* **AIM OF THE TASK**
Exact copy, no pictures: output all the records that follow.
============================================================
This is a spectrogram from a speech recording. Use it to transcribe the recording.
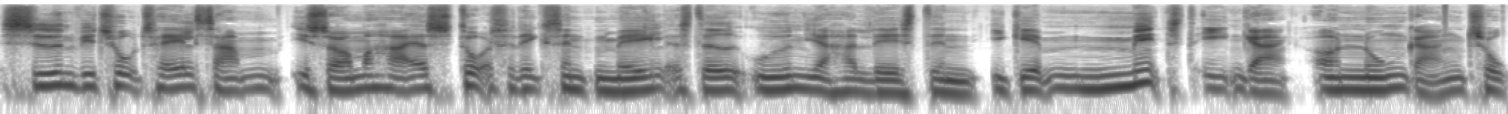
siden vi to talte sammen i sommer, har jeg stort set ikke sendt en mail afsted, uden jeg har læst den igennem mindst en gang, og nogle gange to.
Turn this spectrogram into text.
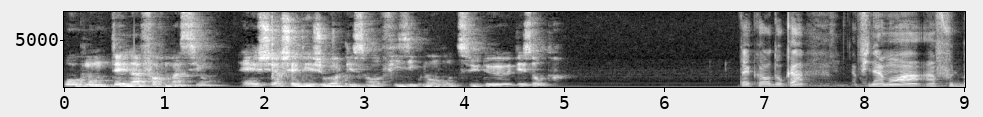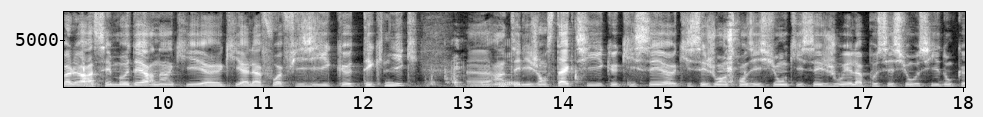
augmenter la formation et chercher des joueurs qui sont physiquement au-dessus de, des autres. D'accord, donc finalement un, footballeur assez moderne hein, qui, euh, qui est à la fois physique, technique, intelligence tactique, qui sait, qui sait jouer en transition, qui sait jouer la possession aussi. Donc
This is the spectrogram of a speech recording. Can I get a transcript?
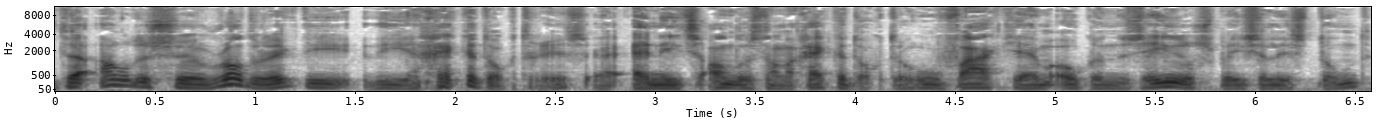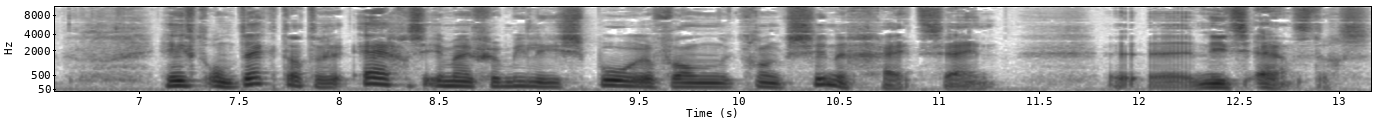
de oude Sir Roderick, die, die een gekke dokter is, eh, en niets anders dan een gekke dokter, hoe vaak je hem ook een zenuwspecialist noemt, heeft ontdekt dat er ergens in mijn familie sporen van krankzinnigheid zijn. Uh, uh, niets ernstigs.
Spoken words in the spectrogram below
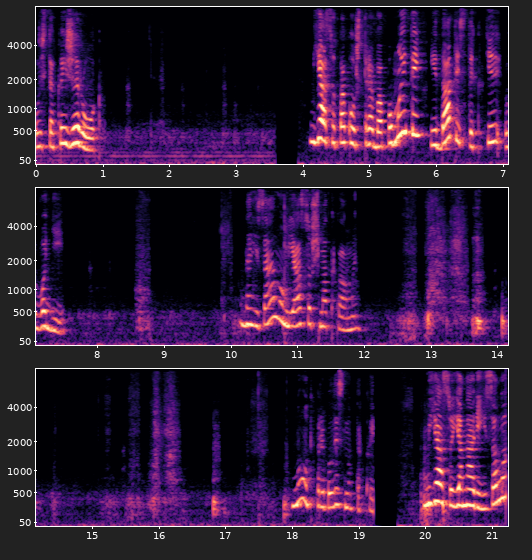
ось такий жирок. М'ясо також треба помити і дати стекти воді. Нарізаємо м'ясо шматками. Ну, от приблизно таке. М'ясо я нарізала.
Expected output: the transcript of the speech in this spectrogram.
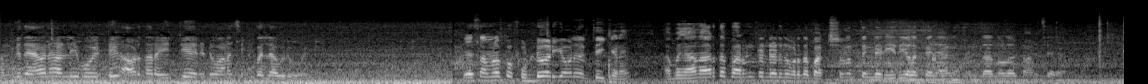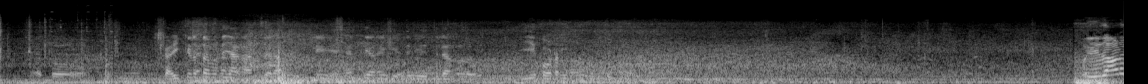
നമുക്ക് ദേവനഹള്ളി പോയിട്ട് അവിടുന്ന് റേറ്റ് കയറിയിട്ട് വേണം ചിക്കപ്പല്ലാവൂർ പോയി യെസ് നമ്മളിപ്പോ ഫുഡ് മേടിക്കാൻ വേണ്ടി നിർത്തിയിരിക്കണേ അപ്പോൾ ഞാൻ നേരത്തെ പറഞ്ഞിട്ടുണ്ടായിരുന്നു ഇവിടുത്തെ ഭക്ഷണത്തിന്റെ രീതികളൊക്കെ ഞാൻ എന്താന്നുള്ളത് കാണിച്ചു തരാം. അപ്പോ കഴിക്കുന്ന സമയത്ത് ഞാൻ കാണിച്ചു തരാം. ഇഡ്ഡലി എങ്ങനത്തെയാണ് ഏത് രീതിയിലാണുള്ളത് ഈ ഹോട്ടലിലാണ് കൊടുത്തിട്ടുള്ളത് ഇതാണ്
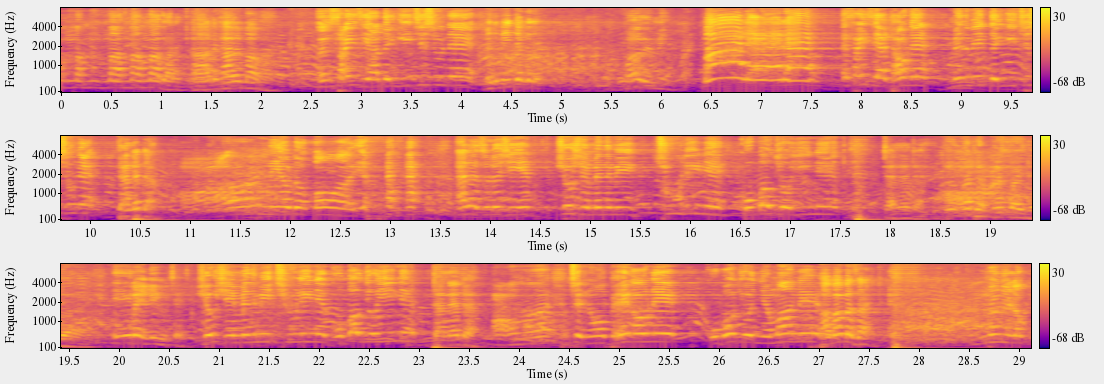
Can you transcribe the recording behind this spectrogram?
မမမမမမပါလေအာတခါပဲမှာပါဆိုင်းစရာတင်ကြီးချစ်စုနဲ့မင်းသမီးတက်ကလို့မားတယ်မင်းမားလေတဲ့အဆိုင်စရာထောင်းနဲ့မင်းသမီးတင်ကြီးချစ်စုနဲ့တန်လက်တာအော်နေတော့ပေါင်းပါပြီအဲ့ဒါဆိုလို့ရှိရင်ရှိုးရှင်မင်းသမီးချူလေးနဲ့ကိုပေါက်ကျော်ကြီးနဲ့တန်လက်တာသူငါ့ထက်ပုံမိုက်သွားပဲလေးကိုချိန်ရုပ်ရှင်မင်းသမီးချူလေးနဲ့ကိုပေါက်ကျော်ကြီးနဲ့တန်လက်တာအော်ကျွန်တော်ဘဲကောင်းနဲ့ကိုပေါက်ကျော်ညမနဲ့ဘာမှမဆိုင် နည်းနည်းတော့မ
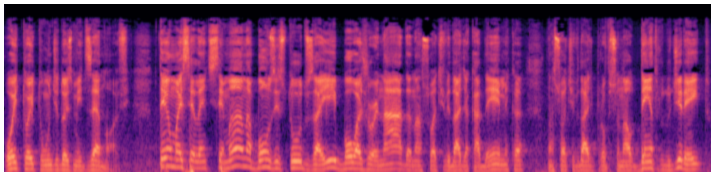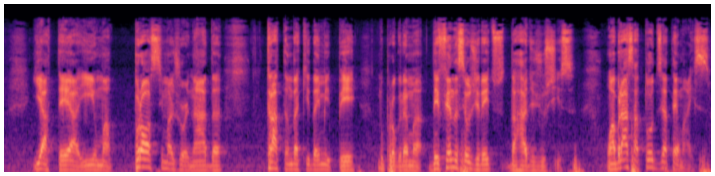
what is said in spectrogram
881 de 2019. Tenha uma excelente semana, bons estudos aí, boa jornada na sua atividade acadêmica, na sua atividade profissional dentro do direito e até aí uma próxima jornada tratando aqui da MP no programa Defenda seus direitos da Rádio Justiça. Um abraço a todos e até mais.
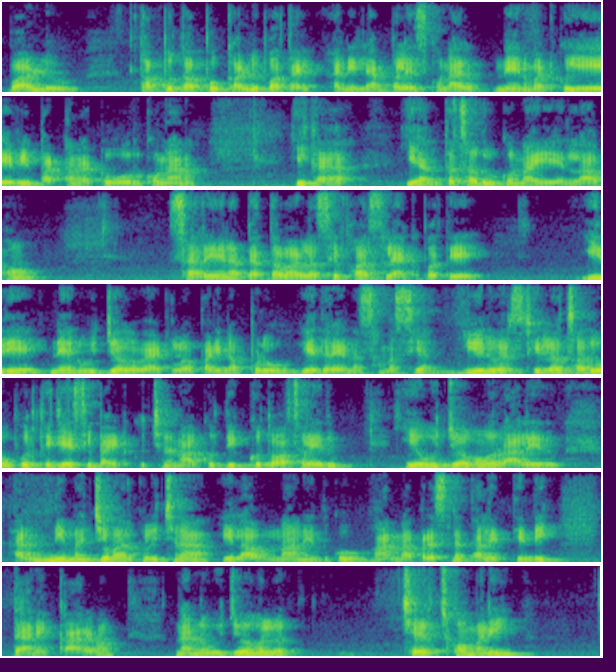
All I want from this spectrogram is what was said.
వాళ్ళు తప్పు తప్పు కళ్ళు పోతాయి అని లెంపలేసుకున్నారు. నేను మటుకు ఏవి పట్టనట్టు ఊరుకున్నాను. ఇక ఎంత చదువుకున్నా ఏం లాభం? సరైన పెద్దవాళ్ళ సిఫార్సు లేకపోతే ఇదే నేను ఉద్యోగ వేటలో పడినప్పుడు ఎదురైన సమస్య. యూనివర్సిటీలో చదువు పూర్తి చేసి బయటకు వచ్చిన నాకు దిక్కు తోచలేదు. ఏ ఉద్యోగం రాలేదు. అన్ని మంచి మార్కులు ఇచ్చినా ఇలా ఉన్నాను ఎందుకు అన్న ప్రశ్న తలెత్తింది. దానికి కారణం నన్ను ఉద్యోగంలో చేర్చుకోమని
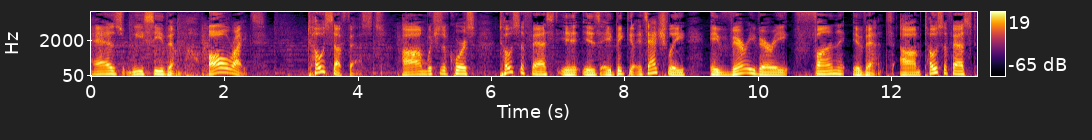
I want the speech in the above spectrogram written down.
as we see them. All right. Tosa Fest, um, which is, of course, Tosa Fest is, is, a big deal. It's actually a very, very fun event. Um, Tosa Fest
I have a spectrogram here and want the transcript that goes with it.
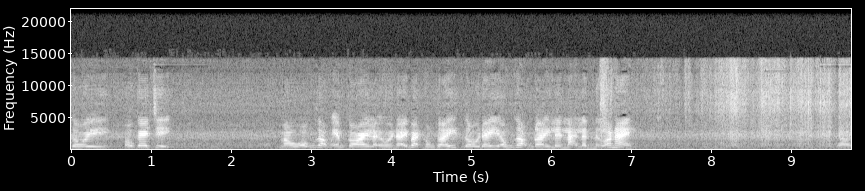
Rồi, ok chị. Màu ống rộng em coi lại hồi nãy bận không thấy. Rồi đây, ống rộng đây, lên lại lần nữa này. Rồi,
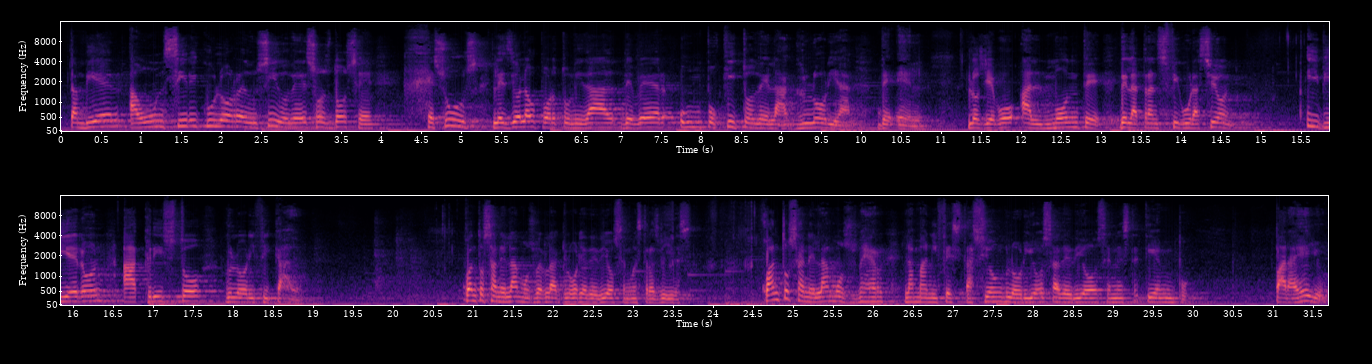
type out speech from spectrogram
También a un círculo reducido de esos doce Jesús les dio la oportunidad de ver un poquito de la gloria de Él. Los llevó al monte de la transfiguración y vieron a Cristo glorificado. ¿Cuántos anhelamos ver la gloria de Dios en nuestras vidas? ¿Cuántos anhelamos ver la manifestación gloriosa de Dios en este tiempo? Para ello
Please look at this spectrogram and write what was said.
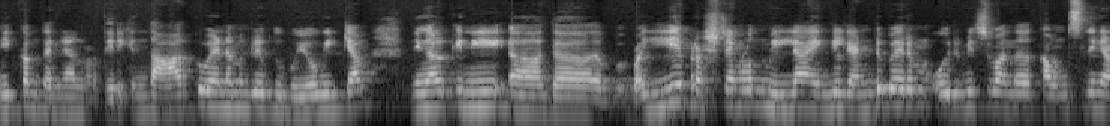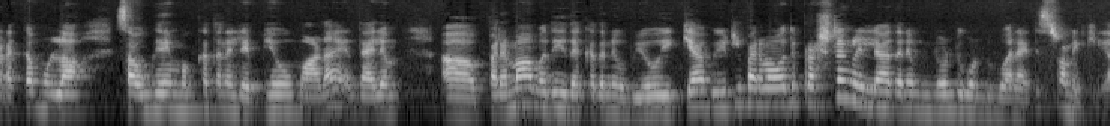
നീക്കം തന്നെയാണ് നടത്തിയിരിക്കുന്നത്. ആർക്ക് വേണമെങ്കിലും ഇത് ഉപയോഗിക്കാം. നിങ്ങൾക്ക് ഇനി വലിയ പ്രശ്നങ്ങളൊന്നും ഇല്ല എങ്കിൽ രണ്ടുപേരും ഒരുമിച്ച് വന്ന് കൗൺസിലിംഗ് അടക്കമുള്ള സൗകര്യമൊക്കെ തന്നെ ലഭ്യവുമാണ്. എന്തായാലും പരമാവധി ഇതൊക്കെ തന്നെ ഉപയോഗിക്കുക. വീട്ടിൽ പരമാവധി പ്രശ്നങ്ങളില്ലാതെ തന്നെ മുന്നോട്ട് കൊണ്ടുപോകാനായിട്ട് ശ്രമിക്കുക.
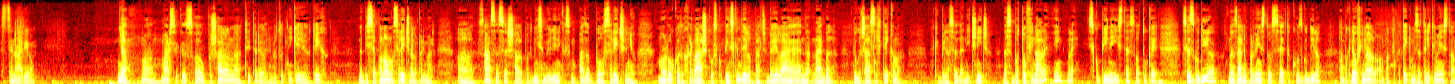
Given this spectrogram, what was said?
scenarijev. Ja, no, marsikaj so vprašali na Twitterju in tudi nekaj teh da bi se ponovno srečali. Uh, sam sem se šal, pa nisem bil edini, ki sem opazil po srečanju Maroko, Hrvaško v skupinskem delu, pač bila je ena najbolj dolgočasnih tekem, ki je bila seveda nič nič, da se bo to finale in gled, skupine iste so tukaj, se zgodijo, na zadnjem prvenstvu se je tako zgodilo, ampak ne v finalu, ampak na tekmi za tretje mesto,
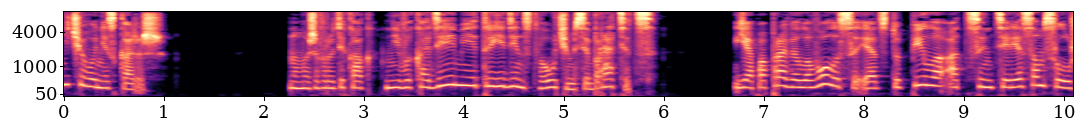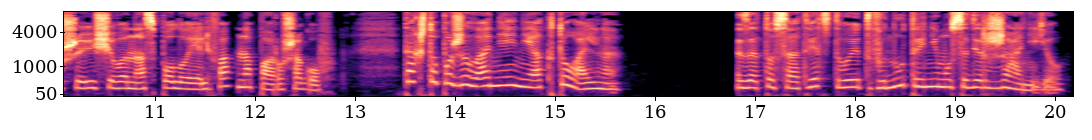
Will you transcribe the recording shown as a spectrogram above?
ничего не скажешь». Но мы же вроде как не в Академии Триединства учимся, братец. Я поправила волосы и отступила от с интересом слушающего нас полуэльфа на пару шагов. Так что пожелание не актуально. Зато соответствует внутреннему содержанию.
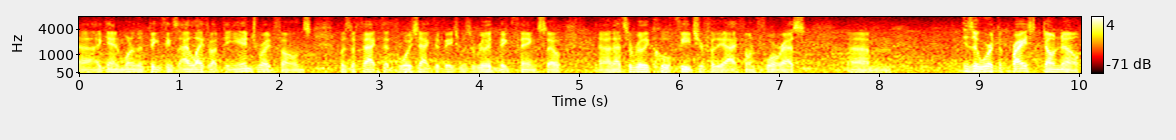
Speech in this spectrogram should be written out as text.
Uh, again, one of the big things I liked about the Android phones was the fact that voice activation was a really big thing. So uh, that's a really cool feature for the iPhone 4S. Um, is it worth the price? Don't know.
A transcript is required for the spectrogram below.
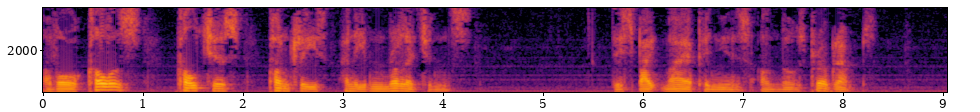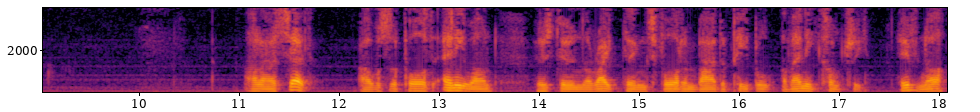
of all colours, cultures, countries and even religions despite my opinions on those programs. And I said, I will support anyone who's doing the right things for and by the people of any country. If not,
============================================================
* **SOLUTION**
This is a spectrogram from a speech recording. Use it to transcribe the recording.
siden vi to talte sammen i sommer, har jeg stort set ikke sendt en mail afsted, uden jeg har læst den igennem mindst en gang, og nogle gange to.
Turn this spectrogram into text.
augmenter la formation et chercher des joueurs qui sont physiquement au-dessus de, des autres. D'accord, donc finalement un, footballeur assez moderne hein, qui, euh, qui est à la fois physique, technique, intelligence tactique, qui sait, qui sait jouer en transition, qui sait jouer la possession aussi. Donc
This is the spectrogram of a speech recording. Can I get a transcript?
de oude Sir Roderick, die, die een gekke dokter is, eh, en niets anders dan een gekke dokter, hoe vaak je hem ook een zenuwspecialist noemt, heeft ontdekt dat er ergens in mijn familie sporen van krankzinnigheid zijn. Uh, uh, niets ernstigs.
Spoken words in the spectrogram below
ось такий жирок. М'ясо також треба помити і дати стекти воді. Нарізаємо м'ясо шматками. Ну, от приблизно таке. М'ясо я нарізала.
Expected output: the transcript of the speech in this spectrogram.
നമുക്ക് ദേവനഹള്ളി പോയിട്ട് അവിടുന്ന് റേറ്റ് കയറിയിട്ട് വേണം ചിക്കപ്പല്ലാവൂർ പോയി യെസ് നമ്മളിപ്പോ ഫുഡ് മേടിക്കാൻ വേണ്ടി നിർത്തിയിരിക്കണേ അപ്പോൾ ഞാൻ നേരത്തെ പറഞ്ഞിട്ടുണ്ടായിരുന്നു ഇവിടുത്തെ ഭക്ഷണത്തിന്റെ രീതികളൊക്കെ ഞാൻ എന്താന്നുള്ളത് കാണിച്ചു തരാം. അപ്പോ കഴിക്കുന്ന സമയത്ത് ഞാൻ കാണിച്ചു തരാം. ഇഡ്ഡലി എങ്ങനത്തെയാണ് ഏത് രീതിയിലാണുള്ളത് ഈ ഹോട്ടലിലാണ് കൊടുത്തിട്ടുള്ളത് ഇതാണ്
Can you transcribe the recording behind this spectrogram?
မမမမမမပါလေအာတခါပဲမှာပါဆိုင်းစရာတင်ကြီးချစ်စုနဲ့မင်းသမီးတက်ကလို့မားတယ်မင်းမားလေတဲ့အဆိုင်စရာထောင်းနဲ့မင်းသမီးတင်ကြီးချစ်စုနဲ့တန်လက်တာအော်နေတော့ပေါင်းပါပြီအဲ့ဒါဆိုလို့ရှိရင်ရှိုးရှင်မင်းသမီးချူလေးနဲ့ကိုပေါက်ကျော်ကြီးနဲ့တန်လက်တာသူငါ့ထက်ပုံမိုက်သွားပဲလေးကိုချိန်ရုပ်ရှင်မင်းသမီးချူလေးနဲ့ကိုပေါက်ကျော်ကြီးနဲ့တန်လက်တာအော်ကျွန်တော်ဘဲကောင်းနဲ့ကိုပေါက်ကျော်ညမနဲ့ဘာမှမဆိုင် နည်းနည်းတော့မ
what is said in spectrogram
881 de 2019. Tenha uma excelente semana, bons estudos aí, boa jornada na sua atividade acadêmica, na sua atividade profissional dentro do direito e até aí uma próxima jornada tratando aqui da MP no programa Defenda seus direitos da Rádio Justiça. Um abraço a todos e até mais.
All I want from this spectrogram is what was said.
వాళ్ళు తప్పు తప్పు కళ్ళు పోతాయి అని లెంపలేసుకున్నారు. నేను మటుకు ఏవి పట్టనట్టు ఊరుకున్నాను. ఇక ఎంత చదువుకున్నా ఏం లాభం? సరైన పెద్దవాళ్ళ సిఫార్సు లేకపోతే ఇదే నేను ఉద్యోగ వేటలో పడినప్పుడు ఎదురైన సమస్య. యూనివర్సిటీలో చదువు పూర్తి చేసి బయటకు వచ్చిన నాకు దిక్కు తోచలేదు. ఏ ఉద్యోగం రాలేదు. అన్ని మంచి మార్కులు ఇచ్చినా ఇలా ఉన్నాను ఎందుకు అన్న ప్రశ్న తలెత్తింది. దానికి కారణం నన్ను ఉద్యోగంలో చేర్చుకోమని
I want the speech in the above spectrogram written down.
as we see them. All right. Tosa Fest, um, which is, of course, Tosa Fest is, is, a big deal. It's actually a very, very fun event. Um, Tosa Fest
I have a spectrogram here and want the transcript that goes with it.
Rồi, ok chị. Màu ống rộng em coi lại hồi nãy bận không thấy. Rồi đây, ống rộng đây, lên lại lần nữa này. Rồi,
type out speech from spectrogram
También a un círculo reducido de esos doce Jesús les dio la oportunidad de ver un poquito de la gloria de Él. Los llevó al monte de la transfiguración y vieron a Cristo glorificado. ¿Cuántos anhelamos ver la gloria de Dios en nuestras vidas? ¿Cuántos anhelamos ver la manifestación gloriosa de Dios en este tiempo? Para ello
Please look at this spectrogram and write what was said.
നീക്കം തന്നെയാണ് നടത്തിയിരിക്കുന്നത്. ആർക്ക് വേണമെങ്കിലും ഇത് ഉപയോഗിക്കാം. നിങ്ങൾക്ക് ഇനി വലിയ പ്രശ്നങ്ങളൊന്നും ഇല്ല എങ്കിൽ രണ്ടുപേരും ഒരുമിച്ച് വന്ന് കൗൺസിലിംഗ് അടക്കമുള്ള സൗകര്യമൊക്കെ തന്നെ ലഭ്യവുമാണ്. എന്തായാലും പരമാവധി ഇതൊക്കെ തന്നെ ഉപയോഗിക്കുക. വീട്ടിൽ പരമാവധി പ്രശ്നങ്ങളില്ലാതെ തന്നെ മുന്നോട്ട് കൊണ്ടുപോകാനായിട്ട് ശ്രമിക്കുക.
Given this spectrogram, what was said?
scenarijev. Ja, no, marsikaj so vprašali na Twitterju in tudi nekaj teh da bi se ponovno srečali. Uh, sam sem se šal, pa nisem bil edini, ki sem opazil po srečanju Maroko, Hrvaško v skupinskem delu, pač bila je ena najbolj dolgočasnih tekem, ki je bila seveda nič nič, da se bo to finale in gled, skupine iste so tukaj, se zgodijo, na zadnjem prvenstvu se je tako zgodilo, ampak ne v finalu, ampak na tekmi za tretje mesto,
Will you transcribe the recording shown as a spectrogram above?
ничего не скажешь». Но мы же вроде как не в Академии Триединства учимся, братец. Я поправила волосы и отступила от с интересом слушающего нас полуэльфа на пару шагов. Так что пожелание не актуально. Зато соответствует внутреннему содержанию.
Speech in this spectrogram should be written out as text.
Uh, again, one of the big things I liked about the Android phones was the fact that voice activation was a really big thing. So uh, that's a really cool feature for the iPhone 4S. Um, is it worth the price? Don't know.
A transcript is required for the spectrogram below.
of all colours, cultures, countries and even religions despite my opinions on those programs. And I said, I will support anyone who's doing the right things for and by the people of any country. If not,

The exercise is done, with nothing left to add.